At 5:15 p.m. on Monday, Aug. 30, the Truckee Fire Protection District responded to reports of an explosion and fire in a home on the north shore of Donner Lake. As nearby residents watched in alarm, dark smoke wafted upward from the single-structure blaze, and a slew of agencies descended — including Cal Fire, the U.S. Forest Service, and local fire districts providing mutual aid assistance.
While it seemed to some neighbors that the fire was controlled in minutes, in fact the crews continued working on the property for some time, checking for hotspots and “mopping up,” according to Truckee Fire Protection District Public Information and Safety Officer Laura Brown. Anyone worried that the district was depleted of resources sent to the 844,000-acre Dixie Fire or to the 204,000-acre Caldor Fire, was proven wrong. Brown did not confirm the cause of the fire by press time.
The local districts maintain crew members and equipment that are necessary for emergencies close to home, Brown said.
“All of the staffing and all of the incidents are very dynamic,” she said. “We have a certain allotment of people we can send to big fires and still account for our primary mission, which is Truckee Fire. We can only send a maximum of five people to the big fires.”
According to the New York Times, authorities say of the 27,000 firefighters working on blazes across the country, about 15,000 are in California. Truckee/North Tahoe contributions boost allowances from many other districts in California, Nevada, and states across the nation. The Caldor Fire alone has the involvement of dozens of non-fire-fighting agents, too, including PG&E, which is rebuilding burned infrastructure, and Barton Memorial Hospital, which moved patients to new healthcare facilities, and the American Red Cross, which set up evacuation shelters.

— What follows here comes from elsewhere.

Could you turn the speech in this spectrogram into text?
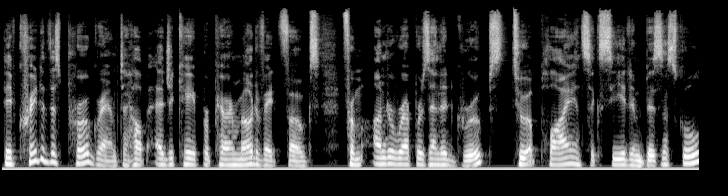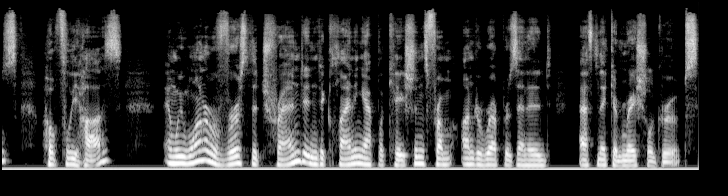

Low humidity, high winds, and thick, dry forests are big reasons both the Dixie and Caldor fires have defied control. But human actions can gain a powerful upper hand, as indicated in how the firefighters kept the flames from engulfing the settlements of Strawberry and Christmas Valley.
There’s a strict protocol for how human resources are allocated, Brown said. When an incident flares up, the administrative unit managing the fire requests the number of equipment and personnel needed. What follows is a domino effect of decisions.
North Lake Tahoe Fire Protection District Fire Chief Ryan Sommers explained that the National Interagency Coordination Center in Boise, Idaho, reviews daily all fire resource requests and the complexity and threats of each event, and then creates a priority list.
“Once the list is established,” Sommers said, “they ‘push’ those requests for resources down to Regional Geographic Coordination Centers. The GACCs then ask local dispatch centers if they have resources available and are filled at the local level.”
An assignment on a remote fire is usually 14 days long, said the Truckee Fire Protection District’s Brown. “The work situation is different depending on the agency they’re working with,” she said. It could be a 12-hour shift with 12 hours off, or 24 hours on, 24 hours off, for example.
The Truckee district has a total of 40 line personnel (those responsible for responding to fires and other emergencies) with up to 12 on shift each day, she said. During non-peak seasons, that daily shift amount can drop to eight. At any given time, there are also personnel out for training, vacation, out-of-county assignments, and illness or injury.
“It is a constant moving target to have the minimum staffing and get backfill for open positions,” Brown said. “If we are not able to fulfill our in-district requirements, we may not have personnel to send out on those out-of-county wildfire assignments.”
Contributions to the wildfires from other local districts have been significant. As of last week, the North Lake Tahoe Fire Protection District in Incline Village had 44 personnel assigned to the Caldor Fire, including two of its three 20-person hand crews and its B-11 dozer crew of four.
In 2021 to date, Tahoe City’s North Tahoe Fire Protection District and Meeks Bay Fire Protection District have sent crews to the Salt Fire, Beckwourth Fire, Tamarack Fire, Dixie Fire, River Fire, Monument Fire, McFarland Fire and Caldor Fire. During July, there were only four days when a North Tahoe and Meeks Bay staff members were not combatting a fire elsewhere in the state, said Erin Holland, the public information officer for the two districts.
The local staffing made plenty of difference when the Donner Lake home went up in flames, but, according to Brown, the Truckee fire district, as well as districts regionwide who provide mutual aid, were prepared. In fact, more disasters did transpire. “As soon as that call came in, we got another fire call and one medical call,” Brown said.
Emergencies won’t wait.
Resources allocated to both the Dixie and Caldor fires as of last night, Aug. 31, indicate the amount of effort going into fighting them. About 30% of the nation’s active firefighters are on these two blazes.
- 4,224 personnel
- 78 crews
- 26 helicopters
- 490 engines
- 96 dozers
- 77 water tenders
- 3,991 personnel
- 59 crews
- 19 helicopters
- 342 engines
- 138 dozers
- 123 water tenders